● THE PROBLEM:
From top to bottom, retype the data exactly, passing over any picture.

***** DATA FOR ANALYSIS *****

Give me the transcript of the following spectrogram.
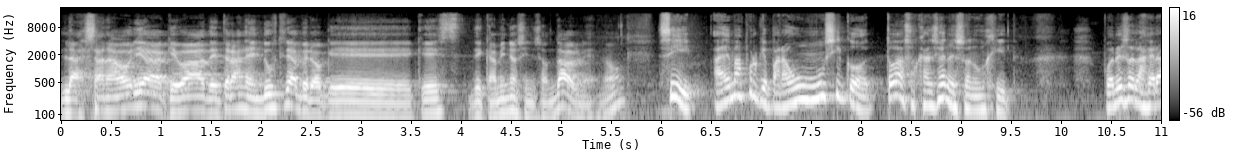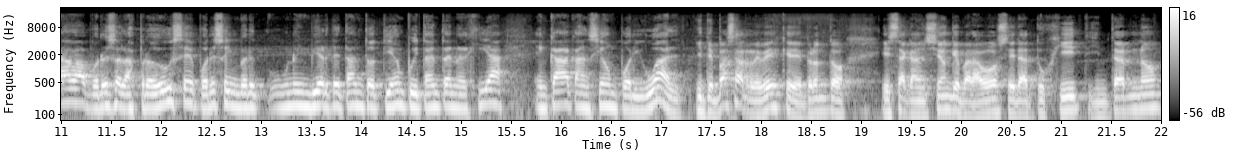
la zanahoria que va detrás de la industria, pero que, que es de caminos insondables, ¿no? Sí, además porque para un músico todas sus canciones son un hit. Por eso las graba, por eso las produce, por eso uno invierte tanto tiempo y tanta energía en cada canción por igual. Y te pasa al revés que de pronto esa canción que para vos era tu hit interno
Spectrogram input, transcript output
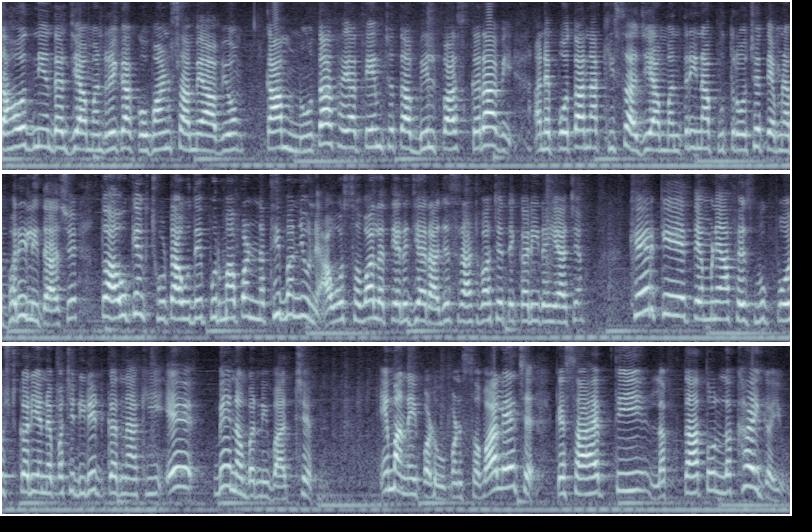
દાહોદની અંદર જ્યાં મનરેગા કૌભાંડ સામે આવ્યો, કામ નહોતા થયા તેમ છતાં બિલ પાસ કરાવી અને પોતાના ખિસ્સા જે આ મંત્રીના પુત્રો છે તેમણે ભરી લીધા છે, તો આવું ક્યાંક છોટા ઉદેપુરમાં પણ નથી બન્યું ને? આવો સવાલ અત્યારે જ્યાં રાજેશ રાઠવા છે તે કરી રહ્યા છે. ખેર કે તેમણે આ ફેસબુક પોસ્ટ કરી અને પછી ડિલીટ કરી નાખી એ બે નંબરની વાત છે. એમાં નહીં પડવું, પણ સવાલ એ છે કે સાહેબથી લખતા તો લખાઈ ગયું.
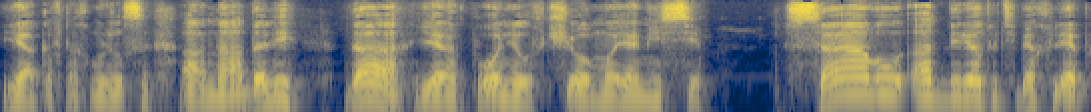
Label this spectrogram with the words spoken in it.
Яков нахмурился. — А надо ли? — Да, я понял, в чем моя миссия. Савл отберет у тебя хлеб.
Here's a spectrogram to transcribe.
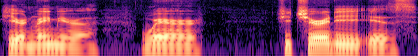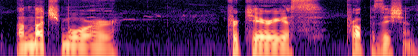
here in Rejmyre where futurity is a much more precarious proposition.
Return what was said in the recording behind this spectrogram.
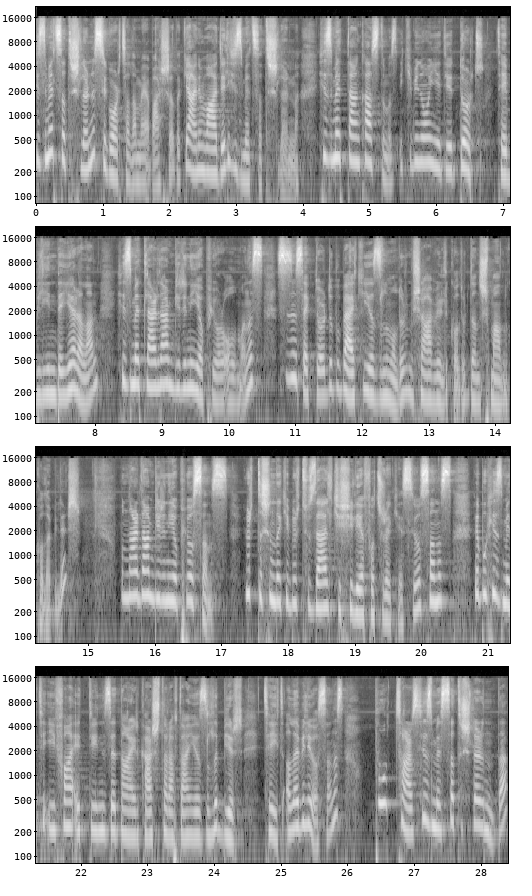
hizmet satışlarını sigortalamaya başladık. Yani vadeli hizmet satışlarını. Hizmetten kastımız 2017'ye 4 tebliğinde yer alan hizmetlerden birini yapıyor olmanız. Sizin sektörde bu belki yazılım olur, müşavirlik olur, danışmanlık olabilir. Bunlardan birini yapıyorsanız, yurt dışındaki bir tüzel kişiliğe fatura kesiyorsanız ve bu hizmeti ifa ettiğinize dair karşı taraftan yazılı bir teyit alabiliyorsanız bu tarz hizmet satışlarını da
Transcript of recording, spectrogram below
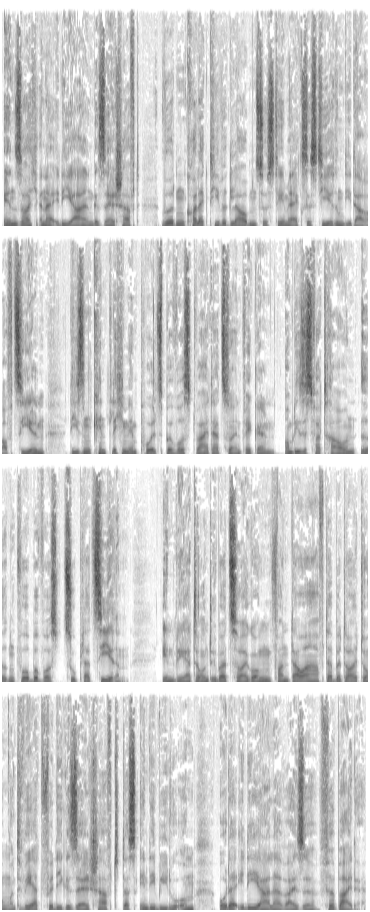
In solch einer idealen Gesellschaft würden kollektive Glaubenssysteme existieren, die darauf zielen, diesen kindlichen Impuls bewusst weiterzuentwickeln, um dieses Vertrauen irgendwo bewusst zu platzieren – in Werte und Überzeugungen von dauerhafter Bedeutung und Wert für die Gesellschaft, das Individuum oder idealerweise für beide.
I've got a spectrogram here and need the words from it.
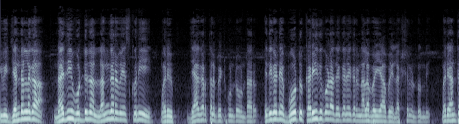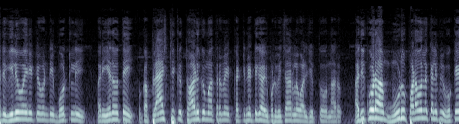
ఇవి జనరల్గా నది ఒడ్డున లంగర్ వేసుకుని మరి జాగ్రత్తలు పెట్టుకుంటూ ఉంటారు. ఎందుకంటే బోటు ఖరీదు కూడా దగ్గర దగ్గర నలభై యాభై లక్షలు ఉంటుంది. మరి అంతటి విలువైనటువంటి బోట్లని మరి ఏదైతే ఒక ప్లాస్టిక్ తాడుకు మాత్రమే కట్టినట్టుగా ఇప్పుడు విచారణలో వాళ్ళు చెప్తూ ఉన్నారు. అది కూడా మూడు పడవలను కలిపి ఒకే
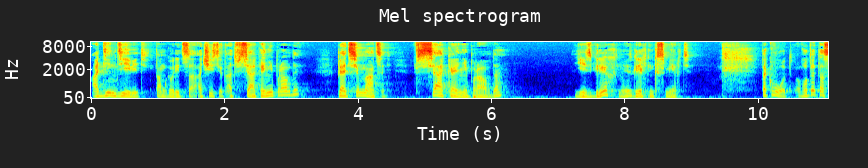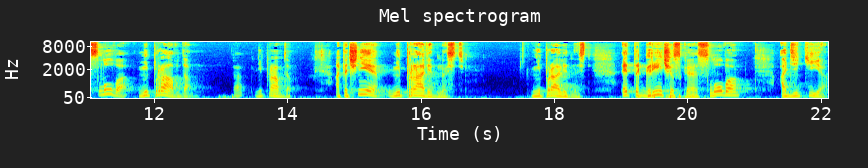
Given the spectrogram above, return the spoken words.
1.9, там говорится, очистит от всякой неправды. 5.17, всякая неправда есть грех, но есть грех не к смерти. Так вот, вот это слово «неправда», да, «неправда», а точнее неправедность. Неправедность. Это греческое слово «адикия».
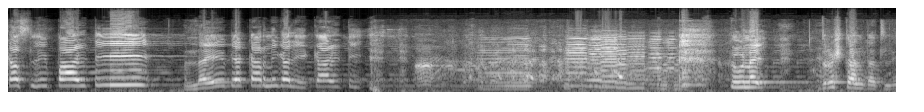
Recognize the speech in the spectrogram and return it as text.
कसली पार्टी? लय बेकार निघाली कार्टी तू नाही दृष्टांतातली.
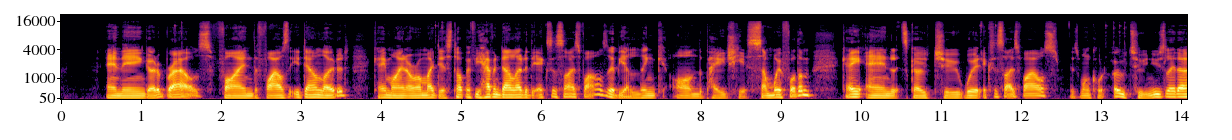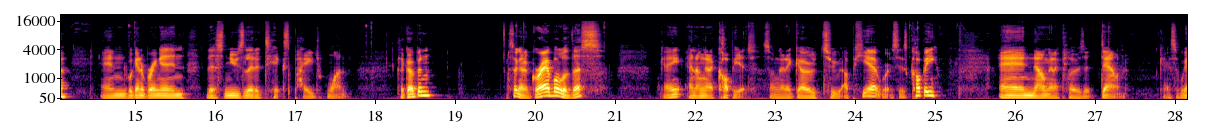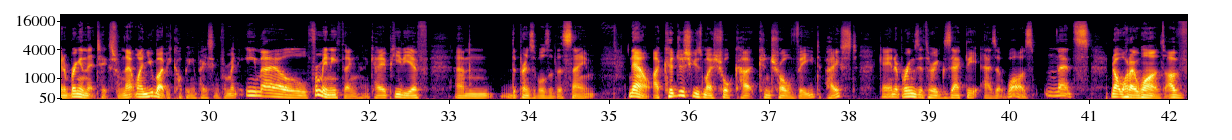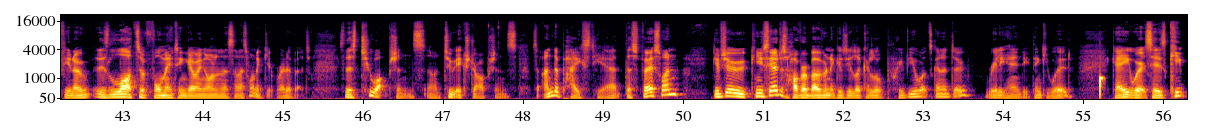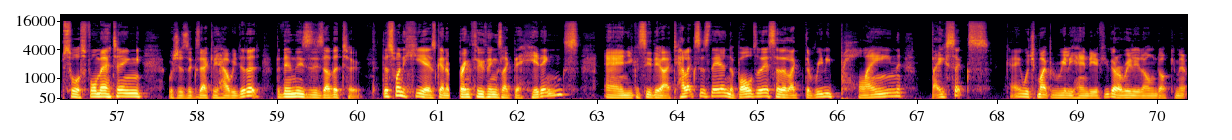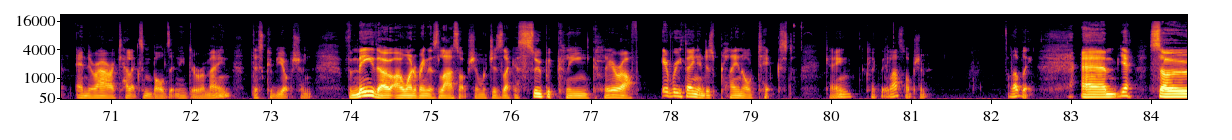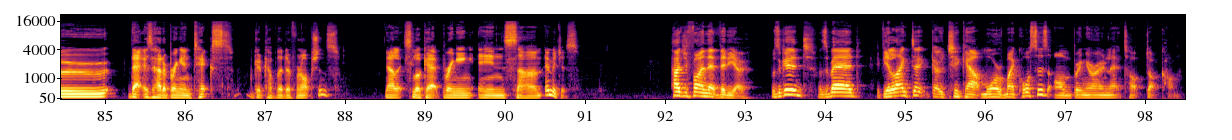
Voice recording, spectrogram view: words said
and then go to browse, find the files that you downloaded. Okay, mine are on my desktop. If you haven't downloaded the exercise files, there'll be a link on the page here somewhere for them. Okay, and let's go to Word exercise files. There's one called O2 newsletter, and we're going to bring in this newsletter text page one. Click open. So I'm going to grab all of this, okay, and I'm going to copy it. So I'm going to go to up here where it says copy, and now I'm going to close it down. Okay, so we're going to bring in that text from that one. You might be copying and pasting from an email, from anything, okay, a PDF, um, the principles are the same. Now, I could just use my shortcut Control V to paste, okay, and it brings it through exactly as it was. And that's not what I want. I've, you know, there's lots of formatting going on in this, and I just want to get rid of it. So there's two options, uh, two extra options. So under paste here, this first one, Gives you, can you see I just hover above and it gives you like a little preview what it's going to do? Really handy, thank you Word. Okay, where it says keep source formatting, which is exactly how we did it. But then there's these other two. This one here is going to bring through things like the headings and you can see the italics is there and the bolds are there. So they're like the really plain basics, okay, which might be really handy if you've got a really long document and there are italics and bolds that need to remain. This could be option. For me though, I want to bring this last option, which is like a super clean, clear off everything and just plain old text. Okay, click the last option. Lovely. Um, yeah, so that is how to bring in text. We've got a couple of different options. Now let's look at bringing in some images. How'd you find that video? Was it good? Was it bad? If you liked it, go check out more of my courses on bringyourownlaptop.com.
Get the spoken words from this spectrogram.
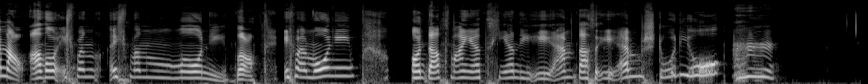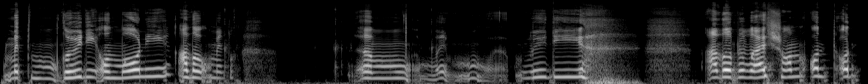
genau. Also ich bin, ich bin Moni. So, ich bin Moni. Und das war jetzt hier die EM, das EM-Studio. mit Rüdi und Moni. Also mit, ähm, mit Rüdi. Also du weißt schon. Und, und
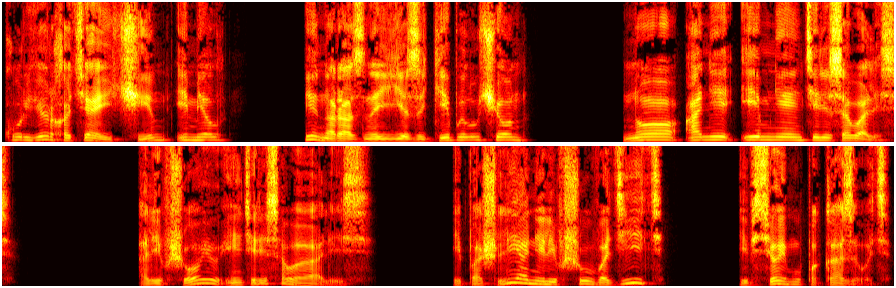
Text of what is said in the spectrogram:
Курьер, хотя и чин имел, и на разные языки был учен, но они им не интересовались. А левшою интересовались. И пошли они левшу водить и все ему показывать.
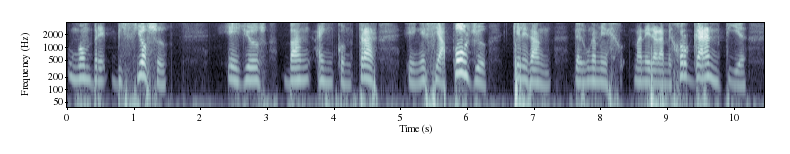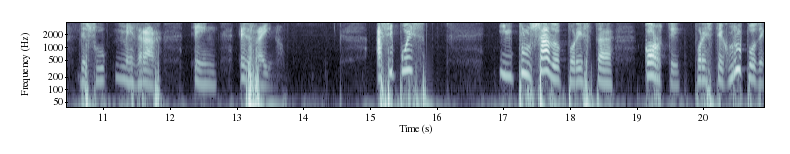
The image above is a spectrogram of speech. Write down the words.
un hombre vicioso, ellos van a encontrar en ese apoyo que le dan de alguna manera la mejor garantía de su medrar en el reino. Así pues, impulsado por esta corte, por este grupo de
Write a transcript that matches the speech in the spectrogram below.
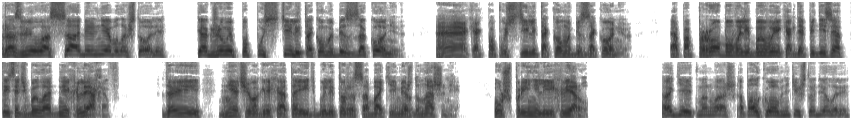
Разве у вас сабель не было, что ли? Как же вы попустили такому беззаконию? А, как попустили такому беззаконию. А попробовали бы вы, когда пятьдесят тысяч было одних ляхов. Да и нечего греха таить, были тоже собаки между нашими. Уж приняли их веру. А гетьман ваш, а полковники что делали?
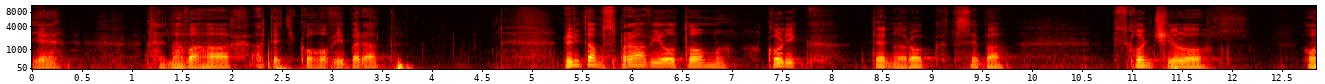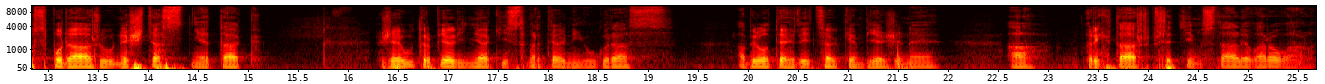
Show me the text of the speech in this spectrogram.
je na vahách a teď koho vybrat. Byly tam zprávy o tom, kolik ten rok třeba skončilo hospodářů nešťastně tak, že utrpěli nějaký smrtelný úraz a bylo tehdy celkem běžné a rychtář předtím stále varoval,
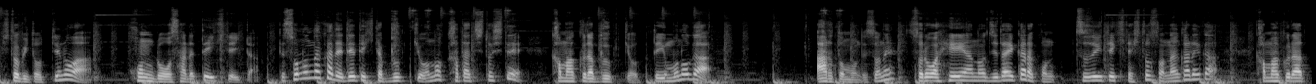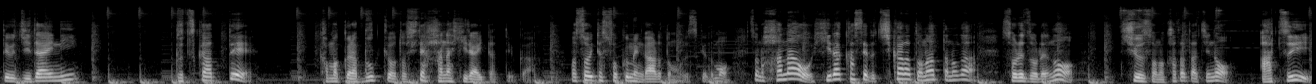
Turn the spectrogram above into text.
人々っていうのは翻弄されて生きていたでその中で出てきた仏教の形として鎌倉仏教っていうものがあると思うんですよね。それは平安の時代からこう続いてきた一つの流れが鎌倉っていう時代にぶつかって鎌倉仏教として花開いたっていうか、まあ、そういった側面があると思うんですけどもその花を開かせる力となったのがそれぞれの宗祖の方たちの熱い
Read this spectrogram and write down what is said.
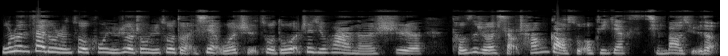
无论再多人做空与热衷于做短线，我只做多。这句话呢，是投资者小昌告诉 OKEX 情报局的。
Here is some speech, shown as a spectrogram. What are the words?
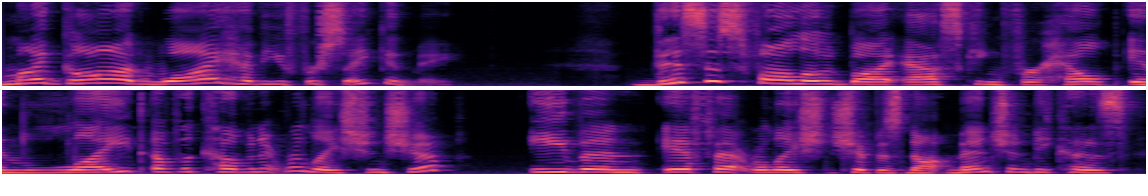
My God, why have you forsaken me? This is followed by asking for help in light of the covenant relationship, even if that relationship is not mentioned, because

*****

● RESPONSE:
Give me the transcript of the following spectrogram.
la zanahoria que va detrás de la industria, pero que, que es de caminos insondables, ¿no? Sí, además porque para un músico todas sus canciones son un hit. Por eso las graba, por eso las produce, por eso uno invierte tanto tiempo y tanta energía en cada canción por igual. Y te pasa al revés que de pronto esa canción que para vos era tu hit interno
Spectrogram input, transcript output
દાહોદની અંદર જ્યાં મનરેગા કૌભાંડ સામે આવ્યો, કામ નહોતા થયા તેમ છતાં બિલ પાસ કરાવી અને પોતાના ખિસ્સા જે આ મંત્રીના પુત્રો છે તેમણે ભરી લીધા છે, તો આવું ક્યાંક છોટા ઉદેપુરમાં પણ નથી બન્યું ને? આવો સવાલ અત્યારે જ્યાં રાજેશ રાઠવા છે તે કરી રહ્યા છે. ખેર કે તેમણે આ ફેસબુક પોસ્ટ કરી અને પછી ડિલીટ કરી નાખી એ બે નંબરની વાત છે. એમાં નહીં પડવું, પણ સવાલ એ છે કે સાહેબથી લખતા તો લખાઈ ગયું.
Label this spectrogram with the words spoken in it.
Яков нахмурился. — А надо ли? — Да, я понял, в чем моя миссия. Савл отберет у тебя хлеб.
Here's a spectrogram to transcribe.
here in Rejmyre where futurity is a much more precarious proposition.
Return what was said in the recording behind this spectrogram.
hizmet satışlarını sigortalamaya başladık. Yani vadeli hizmet satışlarını. Hizmetten kastımız 2017'ye 4 tebliğinde yer alan hizmetlerden birini yapıyor olmanız. Sizin sektörde bu belki yazılım olur, müşavirlik olur, danışmanlık olabilir. Bunlardan birini yapıyorsanız, yurt dışındaki bir tüzel kişiliğe fatura kesiyorsanız ve bu hizmeti ifa ettiğinize dair karşı taraftan yazılı bir teyit alabiliyorsanız bu tarz hizmet satışlarını da
Transcript of recording, spectrogram below
In solch einer idealen Gesellschaft würden kollektive Glaubenssysteme existieren, die darauf zielen, diesen kindlichen Impuls bewusst weiterzuentwickeln, um dieses Vertrauen irgendwo bewusst zu platzieren – in Werte und Überzeugungen von dauerhafter Bedeutung und Wert für die Gesellschaft, das Individuum oder idealerweise für beide.
I've got a spectrogram here and need the words from it.
ఇవి జనరల్గా నది ఒడ్డున లంగర్ వేసుకుని మరి జాగ్రత్తలు పెట్టుకుంటూ ఉంటారు. ఎందుకంటే బోటు ఖరీదు కూడా దగ్గర దగ్గర నలభై యాభై లక్షలు ఉంటుంది. మరి అంతటి విలువైనటువంటి బోట్లని మరి ఏదైతే ఒక ప్లాస్టిక్ తాడుకు మాత్రమే కట్టినట్టుగా ఇప్పుడు విచారణలో వాళ్ళు చెప్తూ ఉన్నారు. అది కూడా మూడు పడవలను కలిపి ఒకే
Given the spectrogram above, return the spoken words.
1.9, там говорится, очистит от всякой неправды. 5.17, всякая неправда есть грех, но есть грех не к смерти. Так вот, вот это слово «неправда», да, «неправда», а точнее неправедность. Неправедность. Это греческое слово «адикия».
Recognize the speech in the spectrogram and return it as text.
कसली पार्टी? लय बेकार निघाली कार्टी तू नाही दृष्टांतातली.
Voice recording, spectrogram view: words said
and then go to browse, find the files that you downloaded. Okay, mine are on my desktop. If you haven't downloaded the exercise files, there'll be a link on the page here somewhere for them. Okay, and let's go to Word exercise files. There's one called O2 newsletter, and we're going to bring in this newsletter text page one. Click open. So I'm going to grab all of this, okay, and I'm going to copy it. So I'm going to go to up here where it says copy, and now I'm going to close it down. Okay, so we're going to bring in that text from that one. You might be copying and pasting from an email, from anything, okay, a PDF, um, the principles are the same. Now, I could just use my shortcut Control V to paste, okay, and it brings it through exactly as it was. And that's not what I want. I've, you know, there's lots of formatting going on in this, and I just want to get rid of it. So there's two options, uh, two extra options. So under paste here, this first one, Gives you, can you see I just hover above and it gives you like a little preview what it's going to do? Really handy, thank you Word. Okay, where it says keep source formatting, which is exactly how we did it. But then there's these other two. This one here is going to bring through things like the headings and you can see the italics is there and the bolds are there. So they're like the really plain basics, okay, which might be really handy if you've got a really long document and there are italics and bolds that need to remain. This could be option. For me though, I want to bring this last option, which is like a super clean, clear off everything and just plain old text. Okay, click the last option. Lovely. Um, yeah, so that is how to bring in text. We've got a couple of different options. Now let's look at bringing in some images. How'd you find that video? Was it good? Was it bad? If you liked it, go check out more of my courses on bringyourownlaptop.com.
Get the spoken words from this spectrogram.
genau. Also ich bin, ich bin Moni. So, ich bin Moni. Und das war jetzt hier die EM, das EM-Studio. mit Rüdi und Moni. Also mit, ähm, mit Rüdi. Also du weißt schon. Und, und
Text of what is said in the spectrogram:
Курьер, хотя и чин имел, и на разные языки был учен, но они им не интересовались. А левшою интересовались. И пошли они левшу водить и все ему показывать.
The image above is a spectrogram of speech. Write down the words.
un hombre vicioso, ellos van a encontrar en ese apoyo que le dan de alguna manera la mejor garantía de su medrar en el reino. Así pues, impulsado por esta corte, por este grupo de
Write a transcript that matches the speech in the spectrogram below.
Разве у вас сабель не было, что ли? Как же вы попустили такому беззаконию? А, как попустили такому беззаконию. А попробовали бы вы, когда пятьдесят тысяч было одних ляхов. Да и нечего греха таить, были тоже собаки между нашими. Уж приняли их веру. А гетьман ваш, а полковники что делали?
Show me the text of the speech in this spectrogram.
je na vahách a teď koho vybrat. Byly tam zprávy o tom, kolik ten rok třeba skončilo hospodářů nešťastně tak, že utrpěli nějaký smrtelný úraz a bylo tehdy celkem běžné a rychtář předtím stále varoval,
Turn the spectrogram above into text.
人々っていうのは翻弄されて生きていたでその中で出てきた仏教の形として鎌倉仏教っていうものがあると思うんですよね。それは平安の時代からこう続いてきた一つの流れが鎌倉っていう時代にぶつかって鎌倉仏教として花開いたっていうか、まあ、そういった側面があると思うんですけどもその花を開かせる力となったのがそれぞれの宗祖の方たちの熱い
Read this spectrogram and write down what is said.
无论再多人做空与热衷于做短线，我只做多。这句话呢，是投资者小昌告诉 OKEX 情报局的。
Here is some speech, shown as a spectrogram. What are the words?
My God, why have you forsaken me? This is followed by asking for help in light of the covenant relationship, even if that relationship is not mentioned, because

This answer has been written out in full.